Very useful number for me, but is that for foot-travel or horse-back riding? Or are the two mostly equal in wooded areas?


Re: Two articles on travel times pre modern transportation

#20
Another important figure is that in late medieval England, you could only go about 20 miles away from the nearest town. This is because once you've gone that far, you're almost guaranteed to be closer to the next town. 

Why that distance? Because the number that ArDeeBurger quoted at the beginning of this thread is pretty accurate. ArDeeBurger said it was a 25-mile range. This range is generally for a conditioned human being in flat terrain with minimal baggage and no adverse temperatures. This is not likely to be the case for your typical adventure story, so I normally recommend an average of 20 miles per day; the 25 would be for favorable conditions, while you can drop it to 15 for unfavorable. I've done this myself, though it was before I became handicapped. (And just consider for a moment what that really means. If you're traveling in a car at 60 miles an hour, that means that in the most favorable conditions you can get to someplace in 25 minutes that would take you a full day to walk.)

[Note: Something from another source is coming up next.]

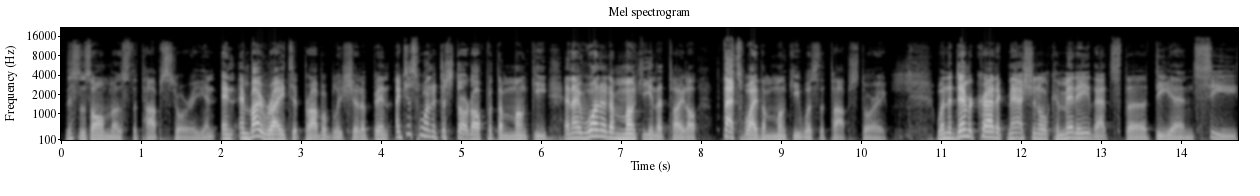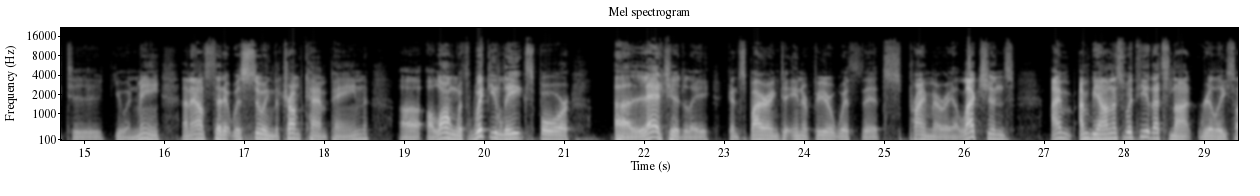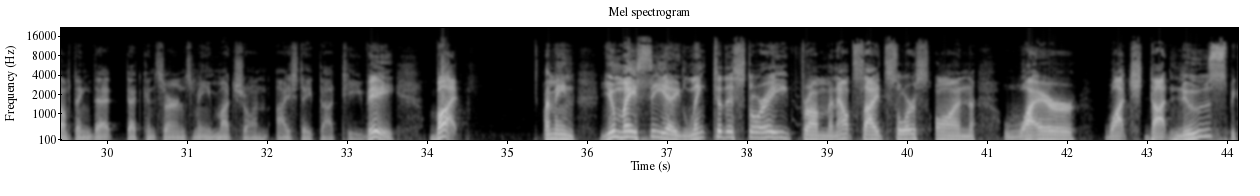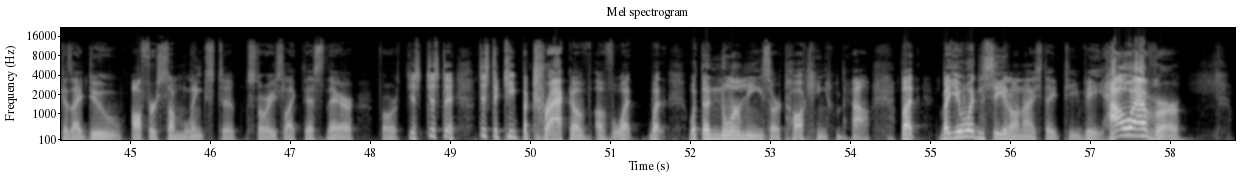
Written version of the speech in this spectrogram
This is almost the top story. And, and and by rights it probably should have been. I just wanted to start off with a monkey and i wanted a monkey in the title. That's why the monkey was the top story. When the democratic national committee that's the dnc to you and me announced that it was suing the trump campaign uh, along with wikileaks for allegedly conspiring to interfere with its primary elections I'm I'm be honest with you, that's not really something that that concerns me much on iState.tv. But I mean, you may see a link to this story from an outside source on wirewatch.news because I do offer some links to stories like this there for just just to just to keep a track of of what what what the normies are talking about. But but you wouldn't see it on iState TV. However,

But why was it so important that towns are a maximum of 20 miles apart, outside of more inhospitable areas? Because unlike in the modern age, "town" wasn't a size designation. Towns were usually smaller than a good-sized villages -- except on market days. See, a "town" was a settlement that had a market. So if you wanted to sell goods you made, grew, or raised, you had to get it to a town. Towns weren't always in the best places to grow crops, catch fish, raise cattle, and so on. They were, however, in the best places to get lots of people to converge for trade. At minimum, a town is at a crossroads where two paths (literal roads, or a road and a navigable river, or a road and a natural harbor) meet. Since 20 miles is the best you can count on for travel while carrying goods to market, that's the maximum distance to the next town. No one planned it; it just happened as people spread out. 


Kerma Wrote:
Jahx Wrote: Overland travel through wooded terrain is about ten to fifteen miles a day.  If it is hilly or god forbid, mountainous, that number drops quickly.


Very useful number for me, but is that for foot-travel or horse-back riding? Or are the two mostly equal in wooded areas?



Equal. Depending on the forest, a horse can actually slow you down. Horses are designed for steppes, not wooded areas; do a visual comparison between an unshod horse hoof and a deer hoof sometime and you'll see some of why even if you're not good at comparative biology. A horse has one "toe," good for purchase on a flat plain and bursts of speed in a straight line. A deer has a cloven hoof, meaning it has two toes; this provides better purchase on uneven ground and for quick direction changes to go around trees. Go further up their legs and you can see that their bones and muscles are optimized for their respective terrain as well. 

(Incidentally, yes, this means that centaurs are better for open terrain; you'd have something that looks more like a deer body for the forest and a goat's body for the mountains. The Greeks knew this better than we do, too; in the original myths, the centaurs weren't forest creatures.)

Forests slowing you down is also why they're such a traditional place for "bad things" to happen. Aside from breaking your wagon on a tree root or throwing a shoe because your horse got spooked by a shadow, the slow pace you have to travel at combined with more places to hide meant it was easier for bandits to prey on travelers. Large forests meant people would build roads around them, and very rarely through them.